In a year when political organizing moved from the back streets to Main Street, it wasn't hard to find people who had discovered its importance. If one great triumph came from this year's election, it was the unprecedented level of community activism that arose out of the movement against the war in Iraq and then channeled into the presidential campaign. Thousands of people went to work organizing meetings and MeetUps, hosting parties and walking door to door, registering voters and raising the millions of dollars in small contributions that brought the people's voices back into this election in a way not seen in generations.
The results locally were tangible. John Kerry took the Triangle, winning large majorities in Durham and Orange counties and coming close in Wake County.
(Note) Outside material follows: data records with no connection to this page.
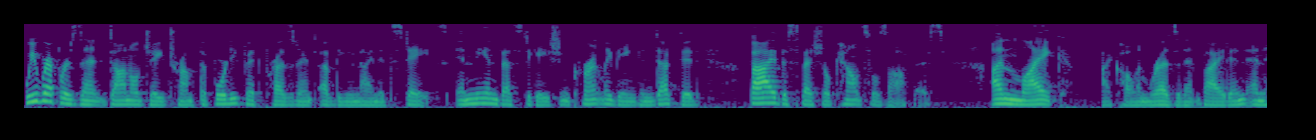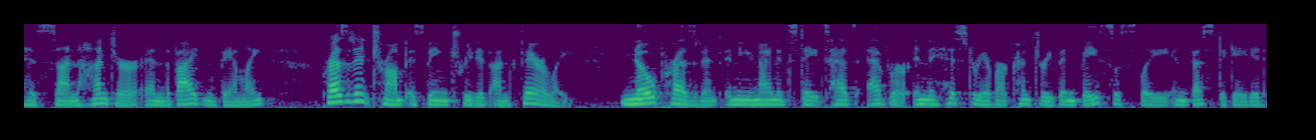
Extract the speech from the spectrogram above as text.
We represent Donald J. Trump, the 45th President of the United States, in the investigation currently being conducted by the Special Counsel's Office. Unlike I call him Resident Biden and his son Hunter and the Biden family, President Trump is being treated unfairly. No president in the United States has ever, in the history of our country, been baselessly investigated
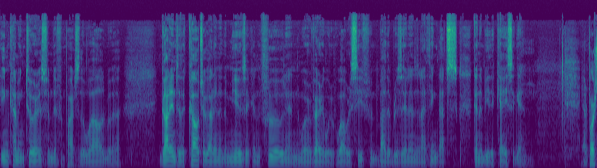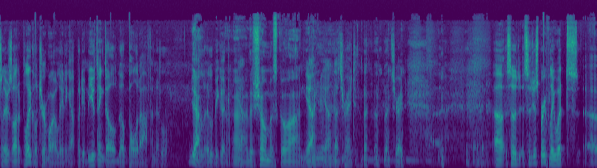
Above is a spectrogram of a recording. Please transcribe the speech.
incoming tourists from different parts of the world uh, got into the culture, got into the music and the food, and were very well received by the Brazilians. And I think that's going to be the case again. Yeah, unfortunately, there's a lot of political turmoil leading up, but you, think they'll they'll pull it off and it'll Yeah. it'll, it'll be good. Uh, yeah. The show must go on. Yeah, yeah, that's right. that's right. Uh, uh, so, so just briefly, what uh,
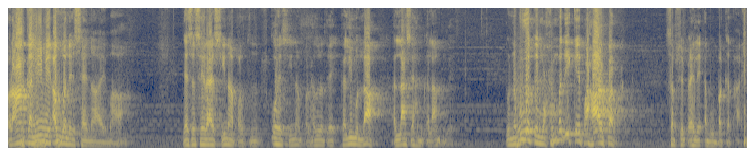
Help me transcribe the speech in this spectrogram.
और आ कलीम अव्वल सैना माँ। जैसे सेरा सीना पर, कोह सीना पर हज़रत कलीमुल्लाह, अल्लाह से हम कलाम हुए। तो नबूत मोहम्मदी के पहाड़ पर सबसे पहले अबू बकर आए।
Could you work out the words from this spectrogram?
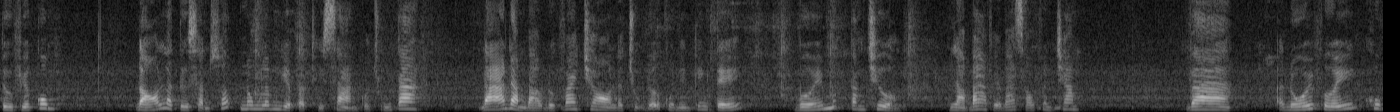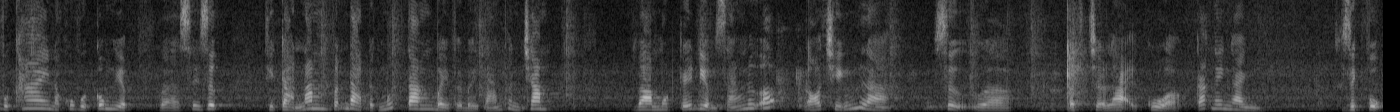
từ phía cung. Đó là từ sản xuất nông lâm nghiệp và thủy sản của chúng ta đã đảm bảo được vai trò là trụ đỡ của nền kinh tế với mức tăng trưởng là 3,36%. Và đối với khu vực 2 là khu vực công nghiệp và xây dựng thì cả năm vẫn đạt được mức tăng 7,78%. Và một cái điểm sáng nữa đó chính là sự ờ, bật trở lại của các ngành ngành dịch vụ,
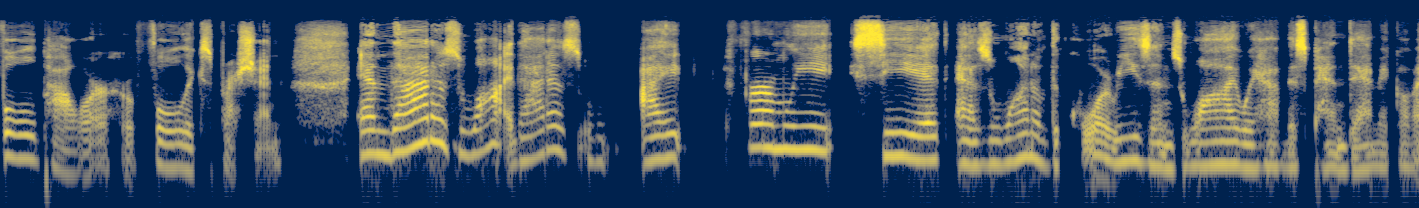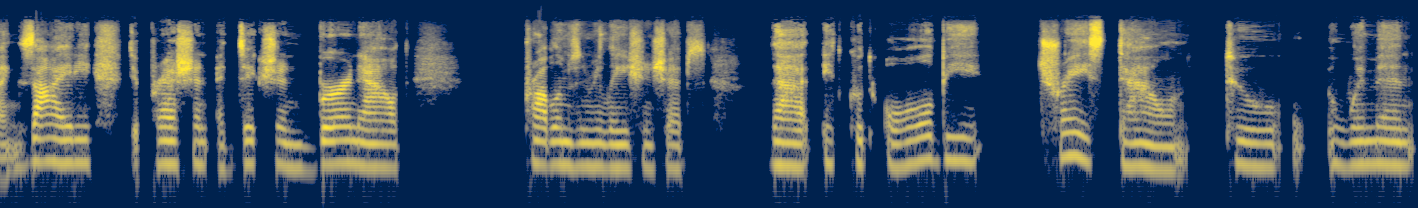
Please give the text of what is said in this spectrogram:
full power, her full expression. And that is why, that is, I firmly see it as one of the core reasons why we have this pandemic of anxiety, depression, addiction, burnout, problems in relationships, that it could all be traced down to women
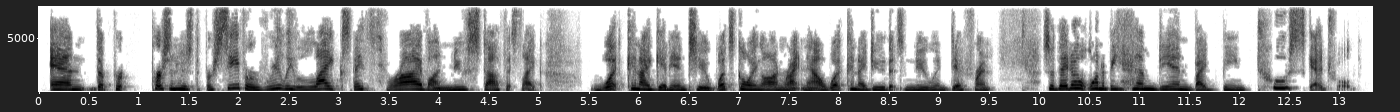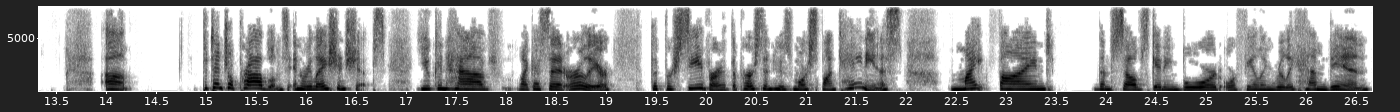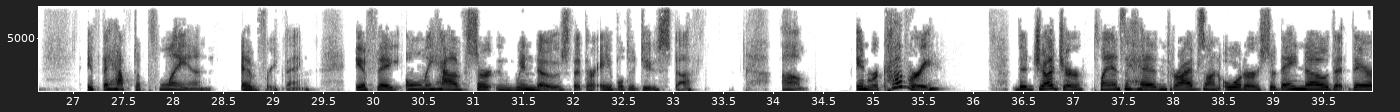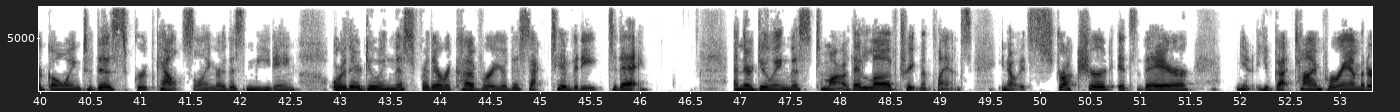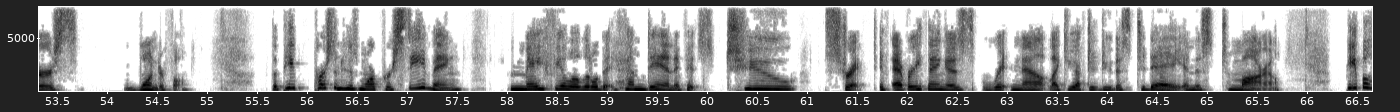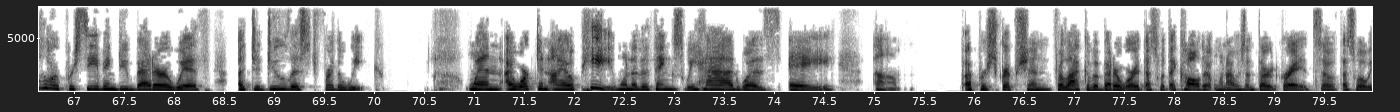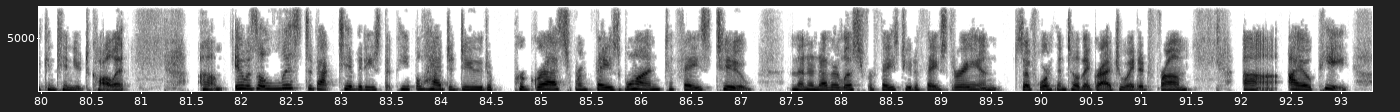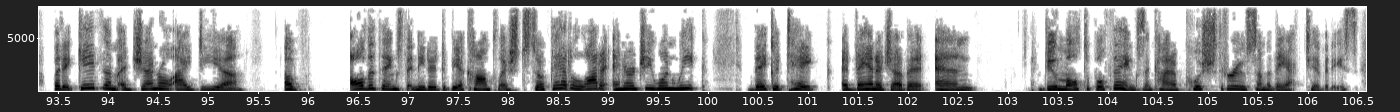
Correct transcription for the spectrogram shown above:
And the per- person who's the perceiver really likes, they thrive on new stuff. It's like, what can I get into? What's going on right now? What can I do that's new and different? So they don't want to be hemmed in by being too scheduled. Um, potential problems in relationships. You can have, like I said earlier, the perceiver, the person who's more spontaneous, might find themselves getting bored or feeling really hemmed in if they have to plan everything, if they only have certain windows that they're able to do stuff. Um, in recovery, the judger plans ahead and thrives on order so they know that they're going to this group counseling or this meeting or they're doing this for their recovery or this activity today. And they're doing this tomorrow. They love treatment plans. You know it's structured it's there. You know you've got time parameters. Wonderful. The pe- person who's more perceiving may feel a little bit hemmed in if it's too strict if everything is written out like you have to do this today and this tomorrow people who are perceiving do better with a to-do list for the week. When i worked in iop one of the things we had was a um, a prescription for lack of a better word. That's what they called it when i was in third grade so that's what we continued to call it. Um, it was a list of activities that people had to do to progress from phase one to phase two and then another list for phase two to phase three and so forth until they graduated from uh, iop but it gave them a general idea of all the things that needed to be accomplished so if they had a lot of energy one week they could take advantage of it and do multiple things and kind of push through some of the activities.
The challenge now is for those people who got involved for the first or second time to stay involved, to continue their efforts for decent health care, for women's reproductive rights, for gay rights and against the war.
If they need examples of how to do it, they need look no further than our Citizen Award winners for 2004.
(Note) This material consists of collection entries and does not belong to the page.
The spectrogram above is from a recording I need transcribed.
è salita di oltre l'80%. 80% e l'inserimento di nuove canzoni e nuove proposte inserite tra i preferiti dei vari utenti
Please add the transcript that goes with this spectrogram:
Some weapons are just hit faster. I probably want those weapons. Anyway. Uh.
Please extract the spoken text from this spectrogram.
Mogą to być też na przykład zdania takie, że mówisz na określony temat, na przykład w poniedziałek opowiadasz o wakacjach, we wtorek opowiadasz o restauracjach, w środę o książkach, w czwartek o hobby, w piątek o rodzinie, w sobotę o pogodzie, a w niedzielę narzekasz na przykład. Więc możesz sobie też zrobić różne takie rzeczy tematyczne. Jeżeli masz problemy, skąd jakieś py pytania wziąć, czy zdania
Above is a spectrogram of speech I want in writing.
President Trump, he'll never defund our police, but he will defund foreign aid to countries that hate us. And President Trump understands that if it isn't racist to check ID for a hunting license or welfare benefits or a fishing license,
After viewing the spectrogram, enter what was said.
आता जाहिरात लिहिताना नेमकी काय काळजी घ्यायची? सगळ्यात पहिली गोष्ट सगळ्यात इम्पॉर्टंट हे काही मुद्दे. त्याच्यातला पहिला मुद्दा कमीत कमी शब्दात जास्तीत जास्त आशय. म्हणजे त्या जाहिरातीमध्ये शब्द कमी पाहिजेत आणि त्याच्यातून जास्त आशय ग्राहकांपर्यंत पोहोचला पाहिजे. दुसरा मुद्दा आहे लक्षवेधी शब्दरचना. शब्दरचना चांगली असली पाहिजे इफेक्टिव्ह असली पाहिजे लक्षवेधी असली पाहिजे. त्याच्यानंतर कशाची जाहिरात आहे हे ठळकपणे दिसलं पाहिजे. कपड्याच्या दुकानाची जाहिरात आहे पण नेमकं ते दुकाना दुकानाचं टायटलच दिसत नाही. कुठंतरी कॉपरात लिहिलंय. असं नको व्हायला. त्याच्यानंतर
They are people who were all deeply involved in the election. For some, it was a continuation of the work they've been doing all their lives. Pete MacDowell and Peggy Misch have been on the front lines for decades, making progress protecting civil liberties and initiating campaign finance reform. The leaders and workers at El Pueblo have long advocated for the needs of Spanish-speaking immigrants and made the natural transition this year into protecting their electoral rights.
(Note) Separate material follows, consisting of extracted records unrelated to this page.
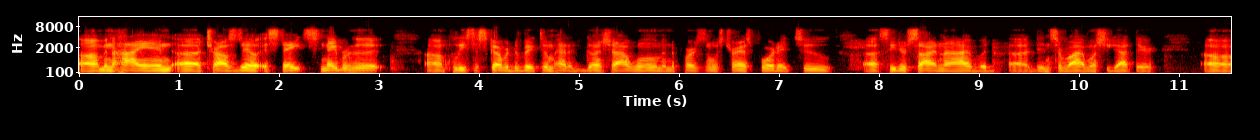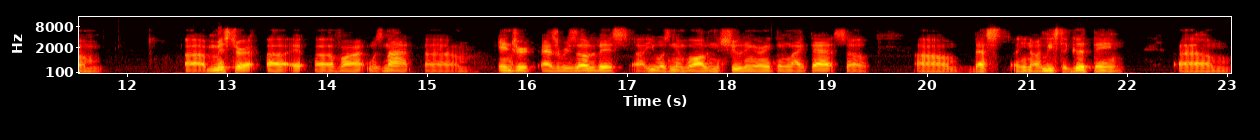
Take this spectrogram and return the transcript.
Um, in the high end uh, Trousdale Estates neighborhood, um, police discovered the victim had a gunshot wound and the person was transported to uh, Cedar Sinai, but uh, didn't survive once she got there. Um, uh, Mr. Uh, Avant was not um, injured as a result of this. Uh, he wasn't involved in the shooting or anything like that. So um, that's you know at least a good thing. Um,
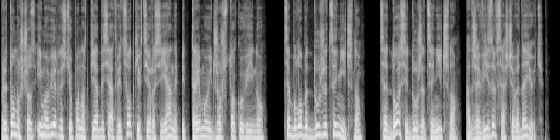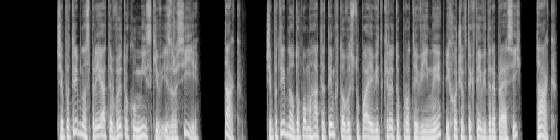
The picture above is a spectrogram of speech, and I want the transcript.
при тому, що з імовірністю понад 50% ці росіяни підтримують жорстоку війну. Це було би дуже цинічно, це досі дуже цинічно, адже візи все ще видають. Чи потрібно сприяти витоку мізків із Росії? Так. Чи потрібно допомагати тим, хто виступає відкрито проти війни і хоче втекти від репресій? Так.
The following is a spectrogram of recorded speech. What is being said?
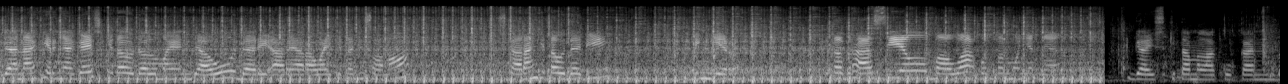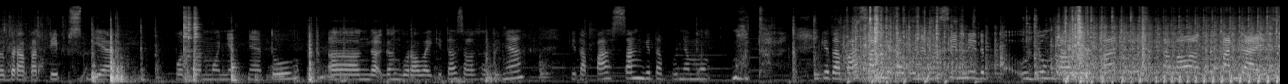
Dan akhirnya guys kita udah lumayan jauh dari area rawai kita di sono udah di pinggir. Kita berhasil bawa ponton monyetnya. Guys kita melakukan beberapa tips biar ponton monyetnya itu uh, nggak ganggu rawai kita. Salah satunya kita pasang kita punya motor. Kita pasang kita punya mesin di ujung perahu depan terus kita bawa ke depan guys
Other winners represent those who were compelled to action for the first time. Blaise Strenn went from mild-mannered brewmaster to leading Deaniac and continued as an organizer for John Kerry. The Civic Engagement Task Force began as a political science club at N.C. Central University and mushroomed into a political force.
This year, let those of us who were first-time activists be inspired by the hard-won successes of those who've done it much longer. Let us make sure that the real victory this year was not just the one-time mobilization of tens of thousands of new voters and activists, but the start of an entire movement.
NCCU Civic Engagement Task Force